|01-19-2006, 03:39 AM|
Fifty eight sixty two...
Join Date: Jul 2005
Location: Dover, DE
Casino cash: $51064116
Super Bowl Ads. Coke, cheese, chimps and...(WTF?)Fabio.
Coke ads to kick off Super Bowl with pregame show
By Theresa Howard, USA TODAY
NEW YORK — Coca-Cola is back at the Super Bowl — sort of.
Rival Pepsi-Cola, which has two minutes of ad time in the game Feb. 5 on ABC, has had the Super Bowl to itself for eight years. Coke still didn't spring for in-game ads this year, but is paying to make its Full Throttle energy drink the primary sponsor of the last 30 minutes of pre-game programming before the coin toss.

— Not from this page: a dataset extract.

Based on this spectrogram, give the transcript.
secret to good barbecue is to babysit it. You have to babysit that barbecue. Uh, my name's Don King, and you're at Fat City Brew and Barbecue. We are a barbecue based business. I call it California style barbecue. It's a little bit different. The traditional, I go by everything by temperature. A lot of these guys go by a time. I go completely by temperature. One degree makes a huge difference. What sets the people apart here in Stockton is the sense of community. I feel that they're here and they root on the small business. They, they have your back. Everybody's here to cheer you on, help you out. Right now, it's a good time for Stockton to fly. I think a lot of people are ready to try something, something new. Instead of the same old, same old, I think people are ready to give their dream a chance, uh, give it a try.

The Full Throttle Kickoff Show will include three ads for the drink Coke hopes can take sales from top-selling Red Bull, as well as PepsiCo's Mountain Dew Amp. The first national push for the brand is part of Coke's strategy to make a bigger marketing splash in 2006 and to capture more of the growth in non-traditional soft drinks.
"The competition was Coke vs. Pepsi 10 years ago," says Alison Lewis, Coke's senior vice president of integrated marketing. "Our business has evolved over the past 10 years, and with that evolution, we have entered into new categories."

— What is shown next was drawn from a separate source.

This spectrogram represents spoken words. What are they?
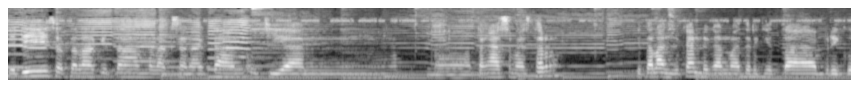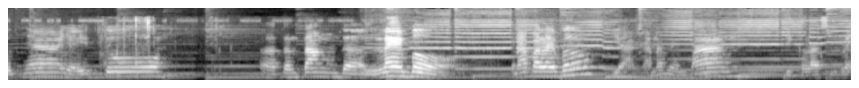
Jadi setelah kita melaksanakan ujian uh, tengah semester Kita lanjutkan dengan materi kita berikutnya yaitu uh, tentang the label Kenapa label? Ya karena memang di kelas 9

Energy drinks, with caffeine and additives such as ginseng, are among the hottest. Red Bull leads with a 47% share built with grass-roots promotion. Year-old Full Throttle has 7%.
A 60-second Super Sunday ad plays off Full Throttle's 16-ounce can — double the size of a Red Bull can. In the ad, a Full Throttle semi plows through neighborhoods recruiting manly men from humdrum lives. At the close, it pushes Red Bull's signature silver-and-white truck off the road. Tagline: Let Your Man Out.
Coke passed on spending $2.5 million per 30 seconds in the game. For about half that, it got its name on the kickoff show, plus 2.5 minutes of pre-game ad time. It'll use some for two ads for Vault, another new drink, elsewhere in ABC's 3.5 hours of pre-game shows.
Other Super Bowl ad highlights:
•Cheesy pre-game ads. Ten Pizza Hut ads launch its Cheesy Bites pizza with crust pinched into 28 cheese-filled bites. Jessica Simpson and Miss Piggy sing "These bites were made for popping."
"It's a huge showcase, but it's also a huge occasion for ordering," says chief marketer Tom James.
•They're baaack. Big returns led rookies Career Builder and Emerald Nuts to buy game ads again.
Career Builder brings back its office chimps in two ads after commercials last year helped boost first-quarter revenue 88%.
Emerald Nuts saw sales jump 56%, says Michael Mendes, president. In this year's 30-second ad, characters play a letters game.
•No sweat. An ad last year helped deodorant Degree for Men grow the year's sales 35%, says Kevin George, marketing head for Unilever deodorants. Degree returns with a funny take on the exciting everyday lives of men living in "Stunt" city. "Big brands do big things," says George. "That's what Super Bowl is all about."
•Language hybrid. Toyota touts its hybrid Camry in a bilingual ad. A Hispanic father explains how the car switches between gas and electric power. The son compares it with his dad's switch between English and Spanish.
•Two firsts. Nationwide Insurance makes its national and Super Bowl ad debuts with Fabio in an ad about how fast life can change.